People drop things on the Internet and run all the time. So we have to ask. In this edition, writer Cat Ferguson tells us more about a weeklong pissing contest she undertook with her roommates.
i told my roommates about this study and now they're measuring how long it takes them to pee http://t.co/XaLLEnn7Hp pic.twitter.com/MtliELwqEQ
— cat ferguson (@biocuriosity) June 25, 2014
Cat! So what happened here?
I just moved back to New York City after moving away in 2010 for school. I’m subletting in a loft where I don’t have walls or a door, which is a little terrifying and weird, especially [...]
"In research published online April 28 in Nature Methods, the scientists report that the presence of male experimenters produced a stress response in mice and rats equivalent to that caused by restraining the rodents for 15 minutes in a tube or forcing them to swim for three minutes. This stress-induced reaction made mice and rats of both sexes less sensitive to pain. Female experimenters produced no such effects." The senior author of the paper, Jeffrey Mogil, suggests that the "problem is easily solved" but curiously, he doesn't suggest the easiest solution of all, which is to simply ban men.
Later today, science-type people are going to make an announcement that they promise is super-exciting and also possibly intelligible to the non-science community. The Harvard-Smithsonian Center for Astrophysics, the rumors have it, will be talking about evidence for "primordial gravitational waves." Now is the time to bone up on your weird science, so that you can have an opinion about it, or what else is the point of living?
Here's an explanation from a few years back: So-called gravitational waves are a prediction of Albert Einstein's theory of general relativity—moving objects perturb spacetime, generating waves like a boat moving across a lake….Such primordial waves might offer [...]
"Shivering in the cold sparks a series of biochemical reactions deep within the body that alters fat cells and bolsters metabolism, much as formal exercise does, according to a fascinating series of new experiments. The findings intimate that exercise and shivering are related in ways not previously suspected." —Unfortunately, this study also finds that working out in the cold is no better than working out in a comfortable environment. Also God clearly does not want us to be healthy; every conceivable route to a fitter body is littered with land mines of pain and discomfort. Just stay in bed and order a delivery meatball sandwich. It's what He [...]
"Caffeine enhances consolidation of long-term memories in humans," says some guy who comes from Science, which is all well and good until you remember that your long-term memories are full of disappointment, sadness and outright horror, at which point you may also recall that there is a solution to erasing those memories, [...]
A good six thousand or so years ago, Northern Europe was covered in swamp-like, stagnant pools of dead plant. These bogs happened to be great places to get rid of stuff, and so our ancestors, being not much different than we are today, really, filled them with refuse and the occasional body.
We're not exactly sure why those bodies were put there. The prevailing theory is they were human sacrifices, but it's entirely possible that bogs were just convenient places to store dead people.
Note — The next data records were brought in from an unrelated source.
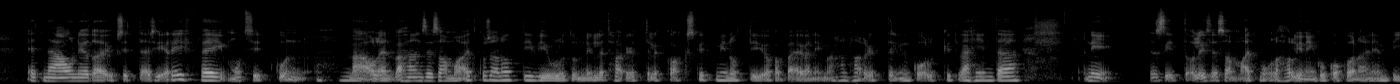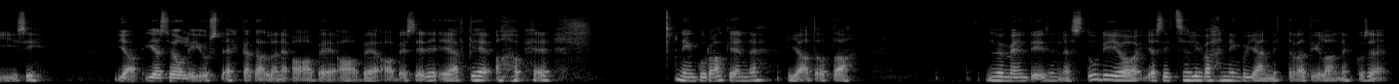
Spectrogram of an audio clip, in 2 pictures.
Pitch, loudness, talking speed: 175 Hz, -35 LUFS, 150 wpm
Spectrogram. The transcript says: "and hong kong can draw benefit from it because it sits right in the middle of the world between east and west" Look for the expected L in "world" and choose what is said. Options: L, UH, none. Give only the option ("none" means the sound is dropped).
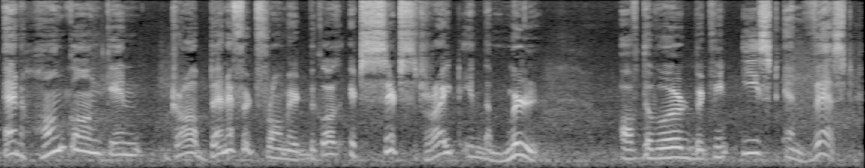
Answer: none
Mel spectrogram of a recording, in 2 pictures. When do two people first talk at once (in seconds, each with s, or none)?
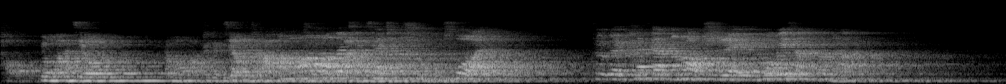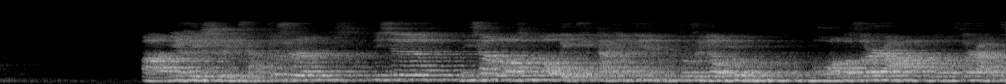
2.8 s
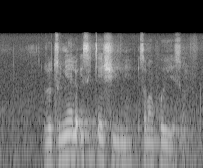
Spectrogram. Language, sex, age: Zulu, male, 21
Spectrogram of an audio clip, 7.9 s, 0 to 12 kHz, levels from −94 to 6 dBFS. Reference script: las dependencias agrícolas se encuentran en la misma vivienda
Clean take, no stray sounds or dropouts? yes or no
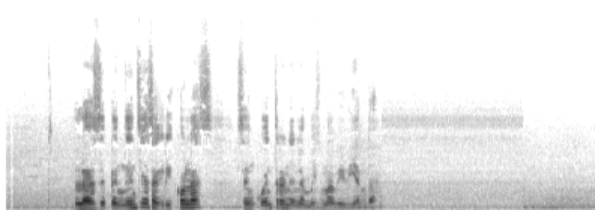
yes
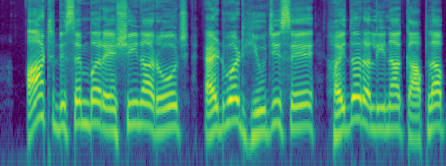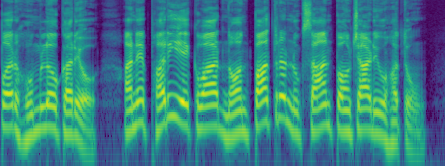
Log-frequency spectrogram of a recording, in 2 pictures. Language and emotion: Gujarati, neutral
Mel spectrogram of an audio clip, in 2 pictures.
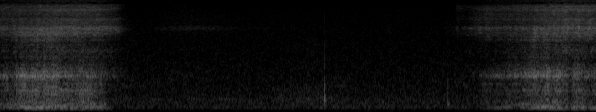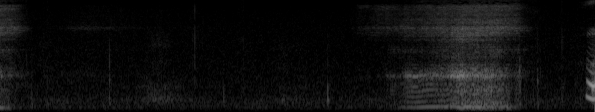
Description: my mom is snoring that I was awake all night!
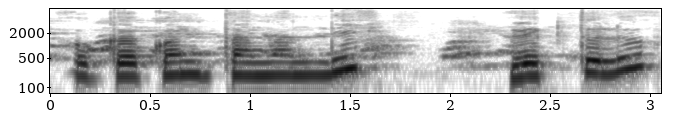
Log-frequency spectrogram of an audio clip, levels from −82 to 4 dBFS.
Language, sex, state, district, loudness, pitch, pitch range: Telugu, male, Andhra Pradesh, Sri Satya Sai, -14 LUFS, 210 Hz, 200-285 Hz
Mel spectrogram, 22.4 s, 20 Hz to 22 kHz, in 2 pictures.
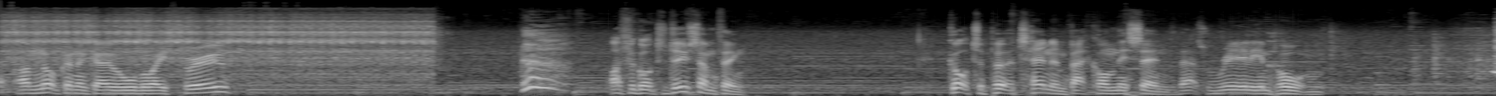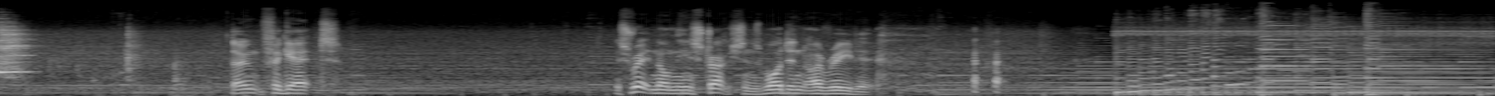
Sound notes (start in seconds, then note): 3.9 gasps; 19.4 jazzy music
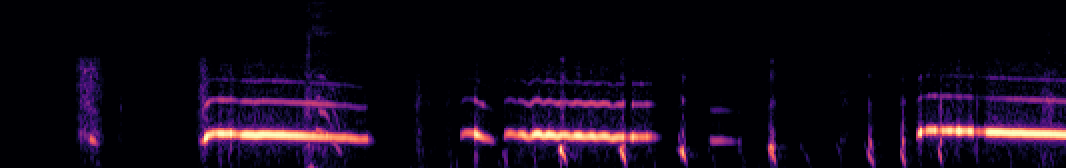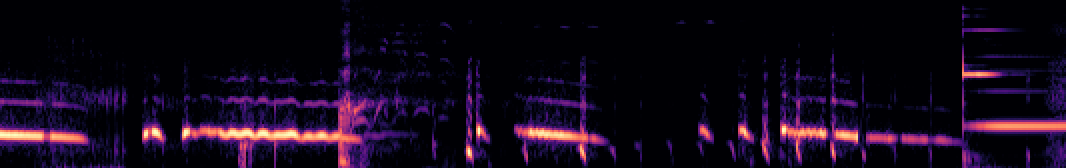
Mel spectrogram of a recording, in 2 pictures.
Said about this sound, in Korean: 다음은 그 전설의 고향 땡땡에서 나오는 부엉이 소리입니다. 아, 부엉이, 부엉이 좋다. 네. 부엉. 오랜만에 부엉이 한번 들어봅시다.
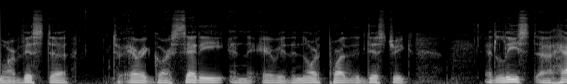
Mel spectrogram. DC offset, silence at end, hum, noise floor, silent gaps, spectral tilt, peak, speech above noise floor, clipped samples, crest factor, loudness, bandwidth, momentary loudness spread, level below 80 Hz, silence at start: under 0.1%; 0 s; none; -51 dBFS; none; -7 dB/octave; -6 dBFS; 28 dB; under 0.1%; 16 dB; -23 LUFS; 13 kHz; 12 LU; -38 dBFS; 0 s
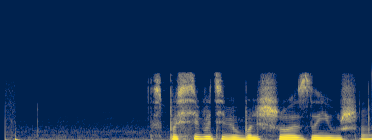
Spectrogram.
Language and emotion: Russian, positive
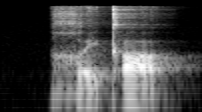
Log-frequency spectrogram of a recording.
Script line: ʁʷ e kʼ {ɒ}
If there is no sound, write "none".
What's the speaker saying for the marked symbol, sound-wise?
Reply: ɒ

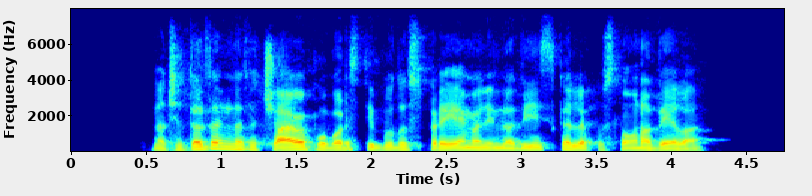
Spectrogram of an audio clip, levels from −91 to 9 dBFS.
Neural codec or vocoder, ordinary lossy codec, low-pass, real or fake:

Either way, there they stayed, buried and preserved for thousands of years, just waiting for the chance to scare the crap out of an eight-year-old girl [...]
Are you stupid about science and things? I am! I can barely do math. So after several years of study, I can tell you, fellow dingbat, what you need to know about space before seeing terrifying and wonderful space movie Gravity. It really is as good as everyone says. Here's one tip about seeing this film: when you can, keep your eyes on the horizon line. I was worried I was gonna heave a little, in part from visual orientation problems but also from anxiety. Throwing up in a movie theater is the third worst place to throw up. The second worst is the subway. We'll get to the [...]